  4. Be patient with non-Highly Sensitive People. The world needs all different types of people. If the whole world were filled with only HSP, we would be a mess. Not everyone experiences the world like we do and that’s ok. I used to assume people were just mean when they spoke or acted insensitively. But I realized that my judgmental attitude came from my assumption that everyone thought like I did. If I acted in that way, it WOULD be mean because I would be acting against my insight as an HSP. But not everyone has that same insight. If I instead assume the best of people, I can extend more grace and experience a much deeper appreciation for the non-HSPs out there.
  5. Seek out people that appreciate your sensitivity while grounding your volatility. My mom describes my marriage as “a person flying a kite.” My husband holds onto my kite string to help me fly without spinning out of control and crashing. I love this analogy because, as an HSP, I sometimes ruminate on my negative emotions to the point of depression. He helps me laugh and remember to take myself less seriously. I sometimes demand more from myself than my body can handle. He reminds me to rest. I sometimes pretend to be less affected by emotional situations than I really am. He creates a safe space for me to express what I’m really feeling.

You are a person of great influence. If you could inspire a movement that would bring the most amount of good for the greatest number of people, what would that be? You never know what your idea can trigger.

We all need to reclaim our creativity. I believe that if everyone knew how insanely loved they were, the world would be a different place. But love can only happen when we feel seen, heard, and accepted. When we sing together, create together, dance together, and share our stories we can more fully see and know each other.

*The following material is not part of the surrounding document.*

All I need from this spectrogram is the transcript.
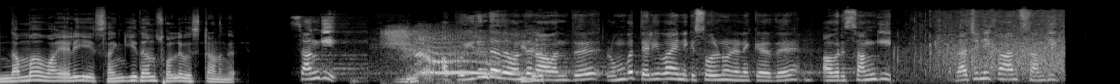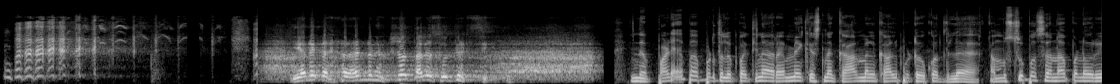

Our society tells us that only talented people should be allowed to do art. But, art-making is our birthright at humans. Our first languages are singing, dancing, and art-making. We only stop once someone tells us we’re “bad.” Art creation is a deeply human act that is too important to be left to professionals.

My vision is similar to that of Hearts Need Art: the universal accessibility of arts engagement to help everyone feel seen, heard, and loved. But, we don’t have to wait for that distant point in time. You can create moments for you and others to feel fully seen and fully loved today.

How can our readers follow you online?

You can follow my Facebook page @ConstanzaAileenRoeder, Instagram @Constanza Roeder, and through my website ConstanzaRoeder.com.

Thank you for these fantastic insights. We greatly appreciate the time you spent on this.

The Thrive Global Community welcomes voices from many spheres. We publish pieces written by outside contributors with a wide range of opinions, which don’t necessarily reflect our own. Learn more or join us as a community member!
Share your comments below. Please read our commenting guidelines before posting. If you have a concern about a comment, report it here.

You might also like...

Community//

“The World Needs You.” With Penny Bauder & Constanza Roeder

by Penny Bauder, Founder of Green Kid Crafts
Community//

Davida P. Jones: ” Forget what others think about you (live life freely)”

by Phil La Duke
Community//

Ashley Porciuncula: “Accommodate them because you truly want to”

by Ben Ari

Sign up for the Thrive Global newsletter

Will be used in accordance with our privacy policy.

Thrive Global
People look for retreats for themselves, in the country, by the coast, or in the hills . . . There is nowhere that a person can find a more peaceful and trouble-free retreat than in his own mind. . . . So constantly give yourself this retreat, and renew yourself.

- MARCUS AURELIUS

We use cookies on our site to give you the best experience possible. By continuing to browse the site, you agree to this use. For more information on how we use cookies, see our Privacy Policy.